Its all the same to these people whether you walk on the side walk or share the road way with the traffic which have just pin holes of lights.

The streets are very narrow and I might mention, hard on the feet. We found that out with full packs on the night we came in.

I heard Moaning Minnie for the first time the night before last but it was in the distance and we did not get the alarm. I hear there was only one raider and when they spotted him he didnt wait for tea.

I have also watched our planes as they fly so high you seldom see them up there but can follow then by the trail of mist they cause in the high altitude with the heat from their motors, or the exhaust or some such.

Also saw a captured German plane being used in a field scheme. It was marked so that none of our own boys would start pumping lead at it.

As I look at my watch I find it is just time with you for our school girl Pat to be getting home for lunch. Gee how often I look at the time and try to figure out just what you are doing. Of Course a lot of the time you are or should be in bed. Eight hours is a long time between us my Dears. Isnt It?

I have not had my landing leave yet but expect it to start on Monday. As we only get 2 travel warrants a year I am not using my warrant this time as I only get 5 days. So I am paying my ticket, about 5 shillings (1.25) to take a look at the London district and run out to Pinner, another 10 miles beyond London to see Mrs. Richards sister, as I promised I would.

Jack and I have already made plans to visit Auld Scotland together on our next 7 day leave which we can arrange to get both at the same time.

Another little thing we have talked over is the idea of me claiming him into my unit. This can be done and Jack seems all for it. I like the idea myself.

The more I see the evidence of raids the more I want to help do something about it. Believe me, these people have guts to spare for this job. They can smile, they can laugh, they can even joke and make light of their misfortune. Even the youngsters; Who wouldn't want to help them square the account.

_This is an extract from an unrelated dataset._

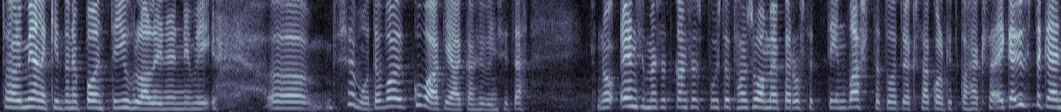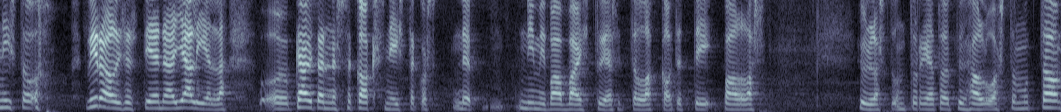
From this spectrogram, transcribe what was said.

As far as I am concerned, all I ask for is a few letters from home, the odd parcel of smokes, which are hard to get over here, and in side of me the same stuff these people are made of.

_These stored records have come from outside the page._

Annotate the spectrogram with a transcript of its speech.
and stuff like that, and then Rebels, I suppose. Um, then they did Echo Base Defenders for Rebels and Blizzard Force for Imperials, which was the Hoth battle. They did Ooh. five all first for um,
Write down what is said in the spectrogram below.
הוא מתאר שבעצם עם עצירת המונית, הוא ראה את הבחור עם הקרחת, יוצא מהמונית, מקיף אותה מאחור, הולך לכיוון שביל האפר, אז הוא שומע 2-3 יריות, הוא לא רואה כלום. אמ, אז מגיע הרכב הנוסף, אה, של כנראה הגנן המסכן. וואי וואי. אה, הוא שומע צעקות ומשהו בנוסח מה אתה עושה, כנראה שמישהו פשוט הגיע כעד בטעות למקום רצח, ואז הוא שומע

There seems to be absolutely no chance of us starving but take it from me, luxuries are not even thought of. I brought a lot of chocolate bars over and Jack really sailed into them. I also brought some tea and sugar but it seems to be the sugar that is scarce. You always seem to be able to get a cup of tea but they cant always give you a lump of sugar with it.

The room where I am right now is just full of mosquitoes but they havent bothered me much over here. There are several dozen in the room but I'm sure that 1 or 2 of the ones back home would cause more discomfort. The ones they have here are big but they dont carry a brass band with them to entertain you after you go to bed and their motors are so slow that you can over-take them on foot at a slow walk, no pep. Only one so far has found my type of blood to be his taste and then he did not leave a lump like his Canadian counter part always did. They seem very sporting about the whole business too and go to bed when the bugle sounds "Lights Out"

This letter may sound as goofy as a night mare Hon. but lets put it all down to first impressions and call it a mess. Besides, it is time I put out my light and crawl to bed. There are black out shields for this room but none for my barrack room yet so it means going to bed in the dark.

Good night my Sweets and happy dreams
Until we meet again
All my love
xo Daddy xo

P.S. Just notified, Canadian mail is in – I wonder if Im in luck. D.

Original Scans

Original Scans